== Input records ==
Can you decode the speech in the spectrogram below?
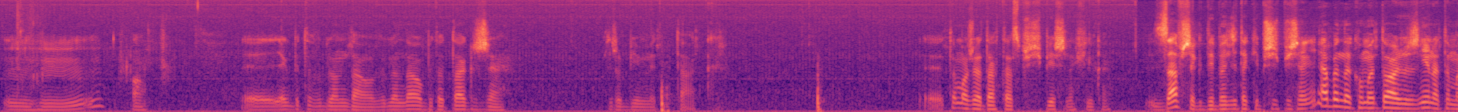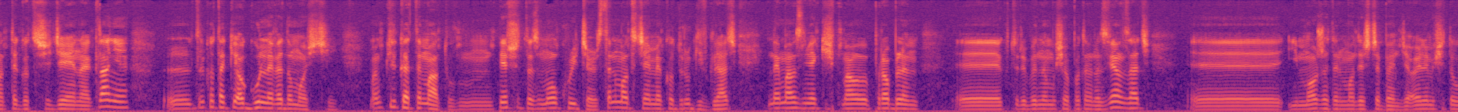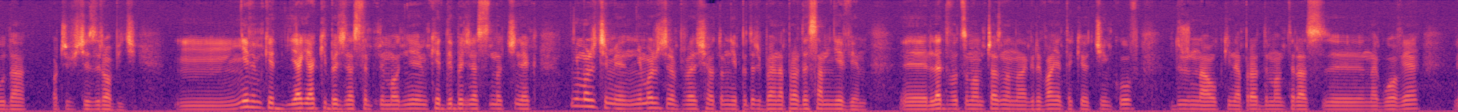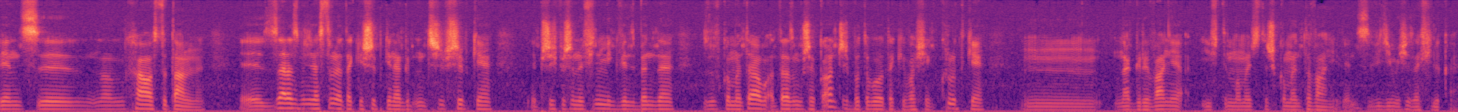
Mhm. O. Y, jakby to wyglądało? Wyglądałoby to tak, że zrobimy tak. Y, to może dach teraz przyspieszy na chwilkę. Zawsze, gdy będzie takie przyspieszenie, ja będę komentował, że nie na temat tego, co się dzieje na ekranie, y, tylko takie ogólne wiadomości. Mam kilka tematów. Mm, Pierwszy to jest Mo Creatures. Ten mod chciałem jako drugi wgrać, jednak mam z nim jakiś mały problem, y, który będę musiał potem rozwiązać y, i może ten mod jeszcze będzie, o ile mi się to uda oczywiście zrobić. Mm, nie wiem kiedy, jak, jaki będzie następny mod, nie wiem kiedy będzie następny odcinek. Nie możecie mnie, nie możecie naprawdę się o to mnie pytać, bo ja naprawdę sam nie wiem. Y, ledwo co mam czas na nagrywanie takich odcinków, dużo nauki naprawdę mam teraz y, na głowie, więc y, no, chaos totalny. Y, zaraz będzie następne takie szybkie, szybkie przyspieszony filmik, więc będę znów komentował, a teraz muszę kończyć, bo to było takie właśnie krótkie mm, nagrywanie i w tym momencie też komentowanie, więc widzimy się za chwilkę.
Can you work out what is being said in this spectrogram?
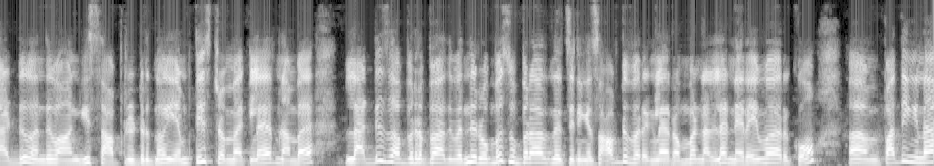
லட்டு வந்து வாங்கி சாப்பிட்டுட்டு இருந்தோம். எம்டி ஸ்டொமக்கில் நம்ம லட்டு சாப்பிட்றப்ப அது வந்து ரொம்ப சூப்பராக இருந்துச்சு. நீங்கள் சாப்பிட்டு பாருங்களேன். ரொம்ப நல்ல நிறைவாக இருக்கும். பார்த்தீங்கன்னா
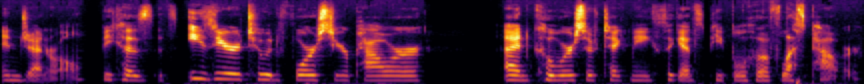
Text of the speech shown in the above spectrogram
in general because it's easier to enforce your power and coercive techniques against people who have less power.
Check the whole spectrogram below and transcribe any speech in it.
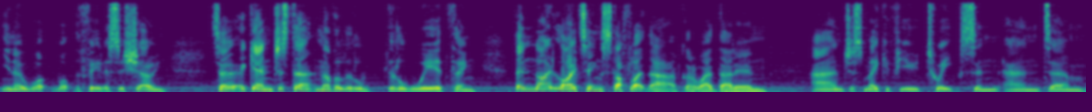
you know what what the Felis is showing. So again just a, another little little weird thing then night lighting stuff like that I've got to add that in and just make a few tweaks and and um,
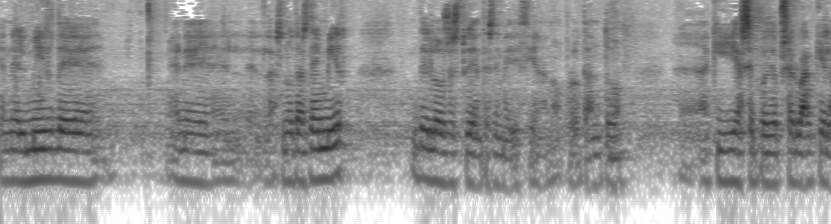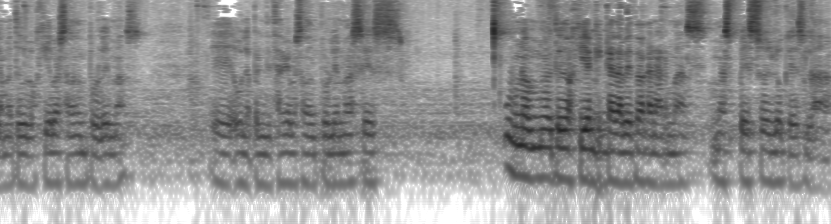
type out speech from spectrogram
en el MIR de en, las notas de MIR de los estudiantes de medicina. ¿no? Por lo tanto, eh, aquí ya se puede observar que la metodología basada en problemas eh, o el aprendizaje basado en problemas es una metodología que cada vez va a ganar más, más peso en lo que es la,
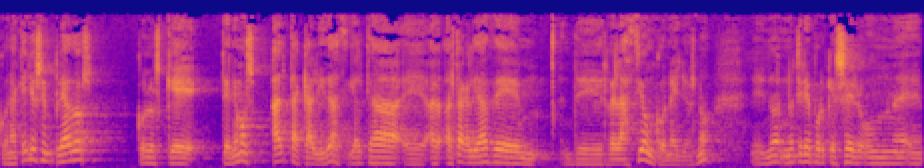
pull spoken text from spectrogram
con aquellos empleados con los que tenemos alta calidad y alta, eh, alta calidad de, relación con ellos. Eh, ¿no? no, tiene por qué ser un, eh,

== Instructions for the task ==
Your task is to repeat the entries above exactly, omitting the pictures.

== Reply to the exercise ==
Can you decode the speech in the spectrogram below?
Mhm. O. Y, jakby to wyglądało? Wyglądałoby to tak, że zrobimy tak. Y, to może dach teraz przyspieszy na chwilkę. Zawsze, gdy będzie takie przyspieszenie, ja będę komentował, że nie na temat tego, co się dzieje na ekranie, y, tylko takie ogólne wiadomości. Mam kilka tematów. Mm, Pierwszy to jest Mo Creatures. Ten mod chciałem jako drugi wgrać, jednak mam z nim jakiś mały problem, y, który będę musiał potem rozwiązać y, i może ten mod jeszcze będzie, o ile mi się to uda oczywiście zrobić. Mm, nie wiem kiedy, jak, jaki będzie następny mod, nie wiem kiedy będzie następny odcinek. Nie możecie mnie, nie możecie naprawdę się o to mnie pytać, bo ja naprawdę sam nie wiem. Y, ledwo co mam czas na nagrywanie takich odcinków, dużo nauki naprawdę mam teraz y, na głowie, więc y, no, chaos totalny. Y, zaraz będzie następne takie szybkie, szybkie przyspieszony filmik, więc będę znów komentował, a teraz muszę kończyć, bo to było takie właśnie krótkie mm, nagrywanie i w tym momencie też komentowanie, więc widzimy się za chwilkę.
Can you work out what is being said in this spectrogram?
லட்டு வந்து வாங்கி சாப்பிட்டுட்டு இருந்தோம். எம்டி ஸ்டொமக்கில் நம்ம லட்டு சாப்பிட்றப்ப அது வந்து ரொம்ப சூப்பராக இருந்துச்சு. நீங்கள் சாப்பிட்டு பாருங்களேன். ரொம்ப நல்ல நிறைவாக இருக்கும். பார்த்தீங்கன்னா
Text of the speech shown in the above spectrogram
in general because it's easier to enforce your power and coercive techniques against people who have less power.
Check the whole spectrogram below and transcribe any speech in it.
you know what what the Felis is showing. So again just a, another little little weird thing then night lighting stuff like that I've got to add that in and just make a few tweaks and and um,
type out speech from spectrogram
en el MIR de en, las notas de MIR de los estudiantes de medicina. ¿no? Por lo tanto, eh, aquí ya se puede observar que la metodología basada en problemas eh, o el aprendizaje basado en problemas es una metodología que cada vez va a ganar más, más peso en lo que es la,
pull spoken text from spectrogram
con aquellos empleados con los que tenemos alta calidad y alta, eh, alta calidad de, relación con ellos. Eh, ¿no? no, tiene por qué ser un, eh,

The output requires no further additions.